Oh mumma, I love you.

Middento said...

Thanks for posting this. Hearing Bob Mondello's All Things Considered review and reading the almost unanimous praise the film has garnered, I have been wondering about real reactions to the film. I feel I should watch this film and yet I'm almost afraid to. (Angela will not go with me.) Your own reactions are compelling and I may see the film after all.

And gee, talk about pulling heartstrings! Mumma, you and I have shared a connection before (my little one still uses your blanket) and I did not know we shared this one as well: my own parents happened to be in the air when this happened, albeit at the moment it happened, they were landing in Lima, Peru where they were moving (and where they lived until just under a year ago). Naturally, I still panicked, thinking the worst. I only relaxed when I was finally able to find out from my cousin -- thank goodness for the Internet -- that they had landed safely. After nearly 24 hours of trying, my parents finally got a phone call through to us and the first thing my own mother said was that she wished that she were here in DC with us. And oddly enough, I remember saying, "You once said you were happy when I went away to college because Lima was no longer a safe place and you could relax. Well, Mom, I never thought I would say this, but today Lima is safer than Washington -- and I'm glad that you are not here to experience this with us."

(Sorry for cluttering your comments with a where-were-you? type moment, JJ, but I felt I had to share this with Mumma...:)

J.J. said...

I think you should see it, simply because I'd love your thoughts on the Hornaday theorem. United 93 and The Passion of the Christ belong in the same genre I think: the "bearing witness to sacrifice" genre. They are for that, and nothing else. Granted, United 93 was made by a director who pieced together a very specific and balanced film world like a cosmic watchmaker, and then stepped aside and watched it tick away, and The Passion was editorialized by Mel Gibson's Hallmark-like flashbacks, but the economy and specificity of their visions is very similar. Both films were unlike anything I've ever seen. They speak in a grammar not often spoken at the movies.
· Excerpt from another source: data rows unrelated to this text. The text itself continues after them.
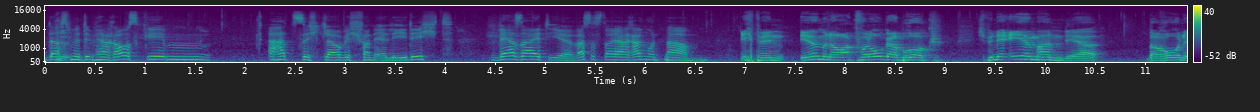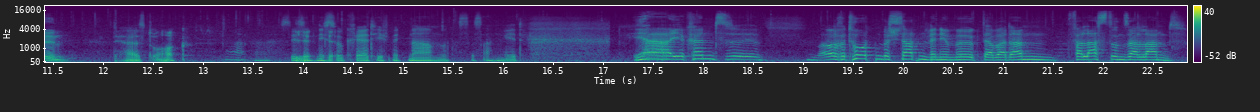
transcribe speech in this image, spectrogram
Das mit dem Herausgeben hat sich, glaube ich, schon erledigt. Wer seid ihr? Was ist euer Rang und Namen? Ich bin Irmenorg von Ogerbruck. Ich bin der Ehemann der Baronin. der heißt Ork. Sie sind nicht so kreativ mit Namen, was das angeht. Ja, ihr könnt äh, eure Toten bestatten, wenn ihr mögt, aber dann verlasst unser Land.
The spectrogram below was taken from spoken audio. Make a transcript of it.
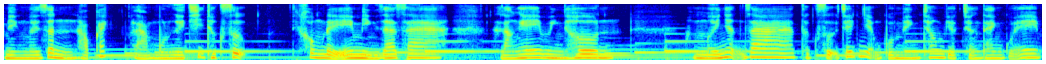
mình mới dần học cách làm một người chị thực sự, không để em mình ra xa, lắng nghe mình hơn, mới nhận ra thực sự trách nhiệm của mình trong việc trưởng thành của em.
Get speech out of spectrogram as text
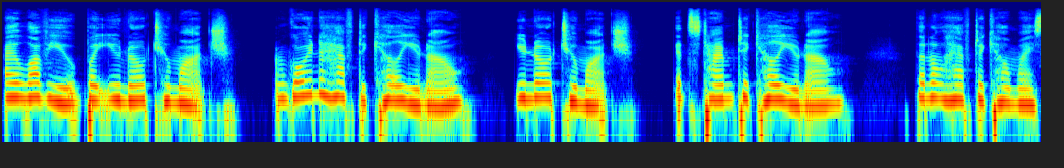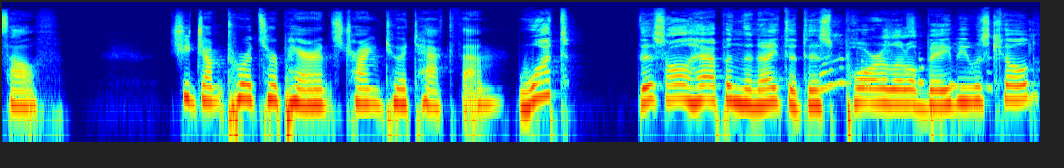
I love you, but you know too much. I'm going to have to kill you now. You know too much. It's time to kill you now. Then I'll have to kill myself. She jumped towards her parents, trying to attack them. What? This all happened the night that this poor little baby was killed?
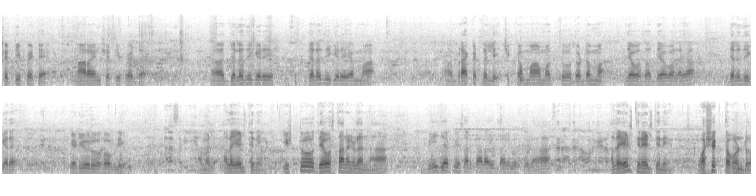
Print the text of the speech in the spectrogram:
ಶೆಟ್ಟಿಪೇಟೆ ನಾರಾಯಣ ಶೆಟ್ಟಿಪೇಟೆ. ಜಲದಿಗಿರಿ ಜಲದಿಗಿರಿಯಮ್ಮ ಬ್ರ್ಯಾಕೆಟಲ್ಲಿ ಚಿಕ್ಕಮ್ಮ ಮತ್ತು ದೊಡ್ಡಮ್ಮ ದೇವಸ ದೇವಾಲಯ ಜಲದಿಗೆರೆ ಯಡಿಯೂರು ಹೋಬಳಿ. ಆಮೇಲೆ ಅಲ್ಲ ಹೇಳ್ತೀನಿ ಇಷ್ಟು ದೇವಸ್ಥಾನಗಳನ್ನು ಬಿ ಜೆ ಪಿ ಸರ್ಕಾರ ಇದ್ದಾಗಲೂ ಕೂಡ ಅಲ್ಲ ಹೇಳ್ತೀನಿ ಹೇಳ್ತೀನಿ. ವಶಕ್ಕೆ ತಗೊಂಡು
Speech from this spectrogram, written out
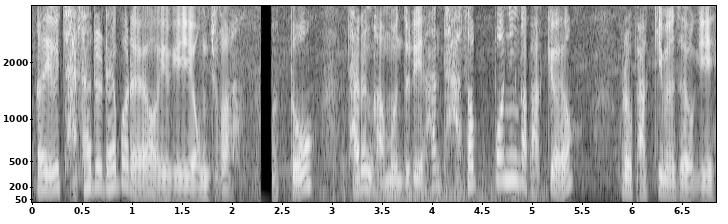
그러니까 여기 자살을 해버려요. 여기 영주가 또 다른 가문들이 한 다섯 번인가 바뀌어요. 그리고 바뀌면서 여기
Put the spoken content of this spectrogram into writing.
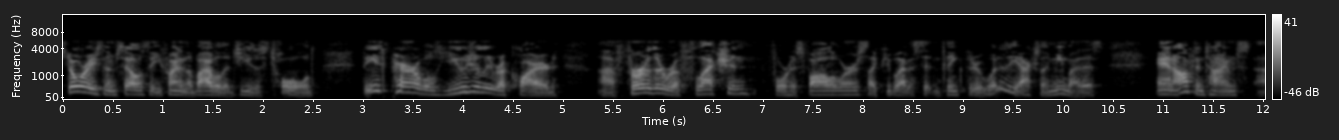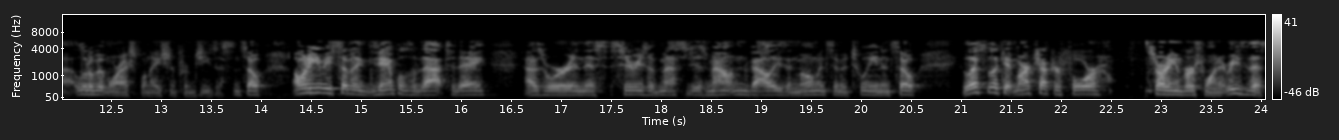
stories themselves that you find in the Bible that Jesus told, these parables usually required uh, further reflection for his followers, like people had to sit and think through what does he actually mean by this, and oftentimes uh, a little bit more explanation from Jesus. And so I want to give you some examples of that today as we're in this series of messages, mountain, valleys, and moments in between. And so Let's look at Mark chapter 4, starting in verse 1. It reads this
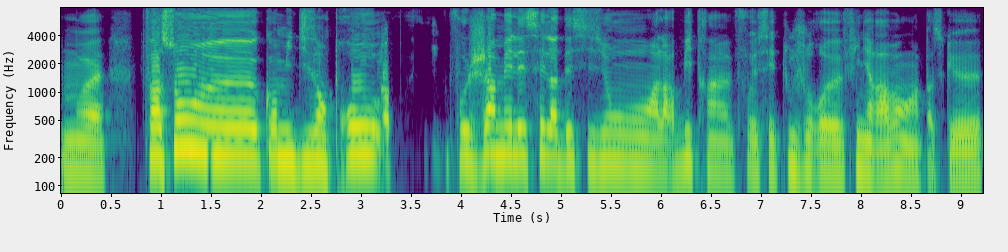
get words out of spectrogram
Ouais. De toute façon, euh, comme ils disent en pro, faut jamais laisser la décision à l'arbitre. Hein. Faut essayer toujours euh, finir avant, hein, parce que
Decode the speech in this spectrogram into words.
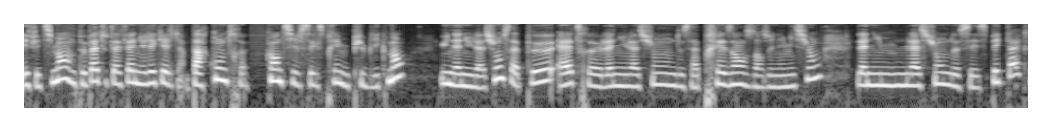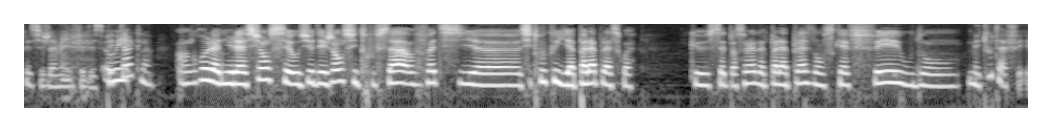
effectivement, on ne peut pas tout à fait annuler quelqu'un. Par contre, quand il s'exprime publiquement, une annulation, ça peut être euh, l'annulation de sa présence dans une émission, l'annulation de ses spectacles, si jamais il fait des Oui. spectacles. En gros, l'annulation, c'est aux yeux des gens s'ils trouvent ça, en fait, si, euh, s'ils trouvent qu'il n'y a pas la place, quoi. Que cette personne-là n'a pas la place dans ce qu'elle fait ou dans. Mais tout à fait.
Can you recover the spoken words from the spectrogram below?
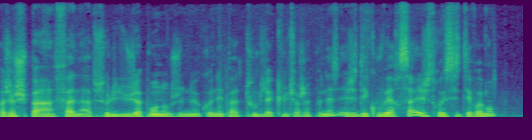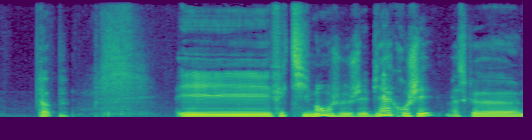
je suis pas un fan absolu du Japon, donc je ne connais pas toute la culture japonaise. Et j'ai découvert ça et j'ai trouvé que c'était vraiment top. Et effectivement, j'ai bien accroché, parce que,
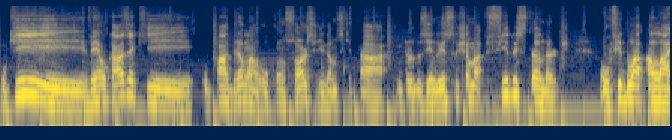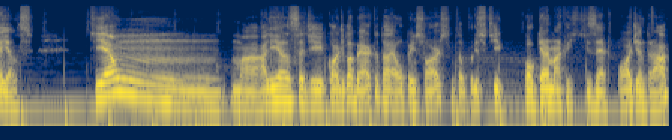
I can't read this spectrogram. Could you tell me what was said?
O que vem ao caso é que o padrão, o consórcio, digamos, que está introduzindo isso, chama FIDO Standard, ou FIDO Alliance, que é um, uma aliança de código aberto, tá? É open source, então por isso que qualquer marca que quiser pode entrar.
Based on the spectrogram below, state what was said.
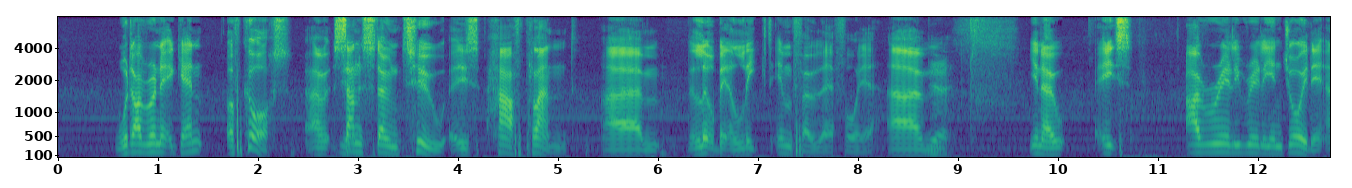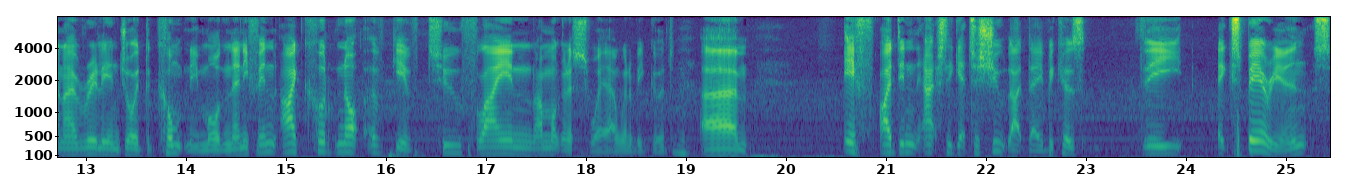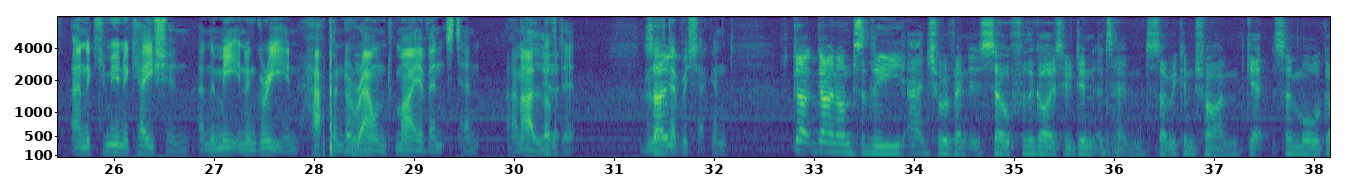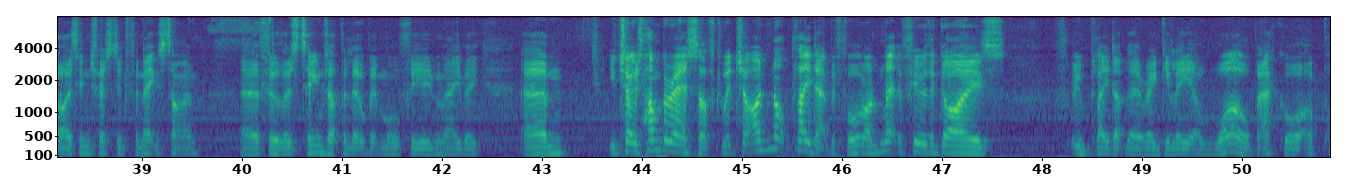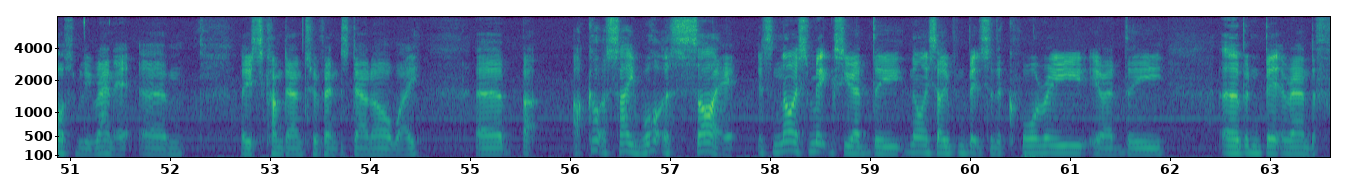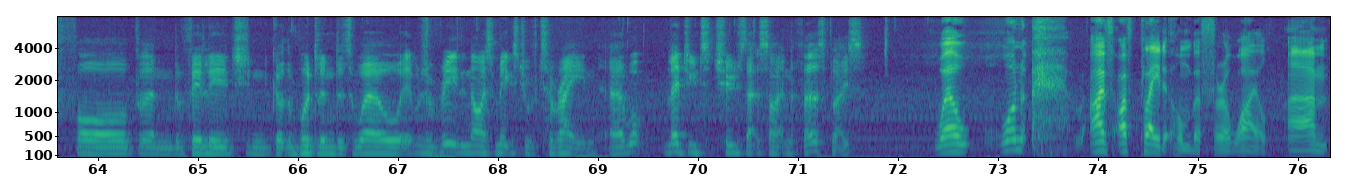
would I run it again? Of course. Uh, Sandstone 2 is half planned. Um, a little bit of leaked info there for you. Um, yeah. you know, it's I really, really enjoyed it, and I really enjoyed the company more than anything. I could not have give two flying. I'm not going to swear. I'm going to be good. Um, if I didn't actually get to shoot that day, because the experience and the communication and the meeting and greeting happened Yeah. around my events tent, and I loved it. So- Loved every second. go, going on to the actual event itself for the guys who didn't attend, so we can try and get some more guys interested for next time. Uh, fill those teams up a little bit more for you, maybe. Um, you chose Humber Airsoft, which I'd not played at before. I'd met a few of the guys who played up there regularly a while back, or I possibly ran it. Um, they used to come down to events down our way. Uh, but I've got to say, what a site! It's a nice mix. You had the nice open bits of the quarry, you had the urban bit around the fob and the village, and got the woodland as well. It was a really nice mixture of terrain. Uh, what led you to choose that site in the first place? Well, one, I've I've played at Humber for a while, um,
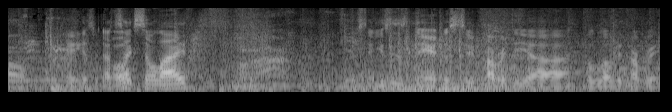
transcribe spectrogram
Oh, okay. Guess what? That's Oh. like still alive. Interesting. Uses his nair just to cover the uh, the low recovery.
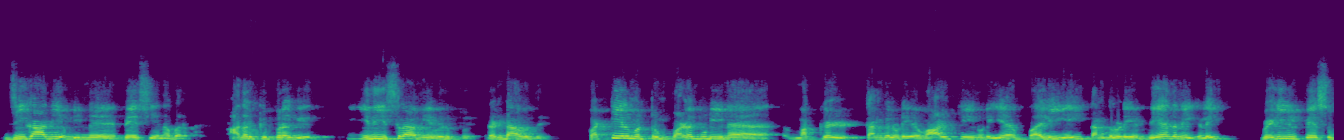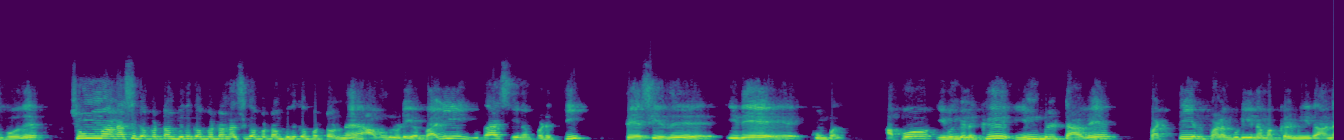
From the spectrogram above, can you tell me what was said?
ஜிகாதி அப்படின்னு பேசிய நபர். அதற்கு பிறகு இது இஸ்லாமிய வெறுப்பு. இரண்டாவது பட்டியல் மற்றும் பழங்குடியின மக்கள் தங்களுடைய வாழ்க்கையினுடைய வலியை தங்களுடைய வேதனைகளை வெளியில் பேசும்போது சும்மா நசுக்கப்பட்டோம் பிதுக்கப்பட்டோம் நசுக்கப்பட்டோம் பிதுக்கப்பட்டோம்னு அவங்களுடைய வலியை உதாசீனப்படுத்தி பேசியது இதே கும்பல். அப்போ இவங்களுக்கு இன்பில்ட்டாவே பட்டியல் பழங்குடியின மக்கள் மீதான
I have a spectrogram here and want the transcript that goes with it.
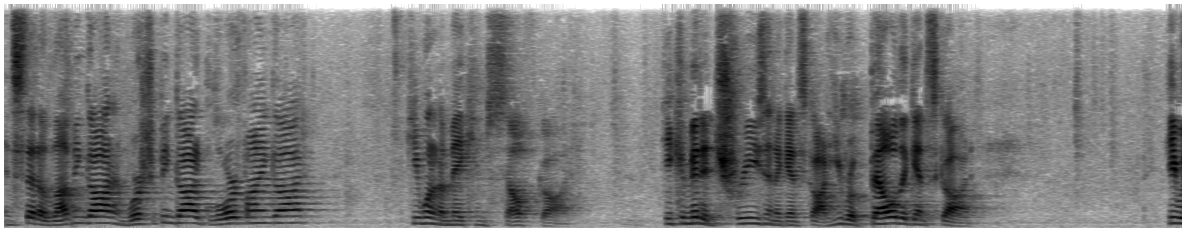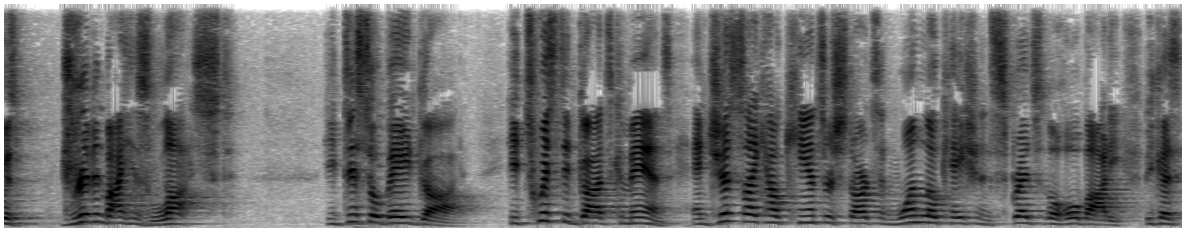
instead of loving God and worshiping God, glorifying God, he wanted to make himself God. He committed treason against God. He rebelled against God. He was driven by his lust. He disobeyed God. He twisted God's commands. And just like how cancer starts in one location and spreads to the whole body, because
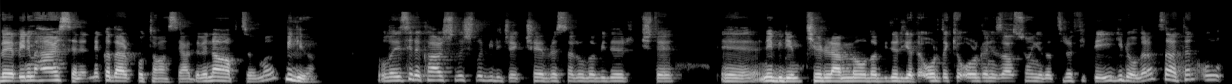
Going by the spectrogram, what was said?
Ve benim her sene ne kadar potansiyelde ve ne yaptığımı biliyor. Dolayısıyla karşılaşılabilecek çevresel olabilir, işte e, ne bileyim kirlenme olabilir ya da oradaki organizasyon ya da trafikle ilgili olarak zaten o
Kim Z. said...

I saw Stick It this weekend instead. I hope to see it again many times, and I hope never to see United 93.

September 11th information and stories exist in the news; I don't like the idea of paying to see more. If the film is so must see, can't it be shown on PBS? No, that's silly. Let the movie makers profit from the tragedy. Unless the producers donate all the money to families of 9/11 victims (which could very well be the case, for all I know), I'd rather not pay to watch devastation.

Give me elite gymnasts over theatrical terrorists any day.

J.J. said...

So you'd also advocate that World War II movies should be avoided, unless all profits go to victims' families? Same for Vietnam movies? What about Hotel Rwanda? Should that not have been made because people were making money off a calamity? That, madame, is absurd. Let's all dismount from yon high horse. Fine, don't see the movie. But don't say it's a bloodthirsty profiteering venture without having experienced it. If you do, you'll see that it's a purer, much more elegant and respectful account than anything you get in "stories [that] exist in the news."

Ehil Bent said...
This comment has been removed by a blog administrator.
Ehil Bent said...

Loose Change

It's worth your time.

Beedow said...

saw it. loved it.
HANDS is the "starring" passenger -- unbelievable! (you know, HANDS from Boston Legal). Also, the original Baker, Chip Zien, is on board the flight. Crazy. What will we tell his kids? Daddy died in a baking accident, just like granddad? (sorry for the humor)

RC said...

really enjoyed reading your thoughts on the film...i think we had many similar thoughts.

Greengrass did a wonderfully fantastic job.

--RC of

AA said...

Your advice to get off the roof was excellent. We could have been witnesses to a Capital or its surroundings disaster. Those on board UA#93 may have saved our lives also.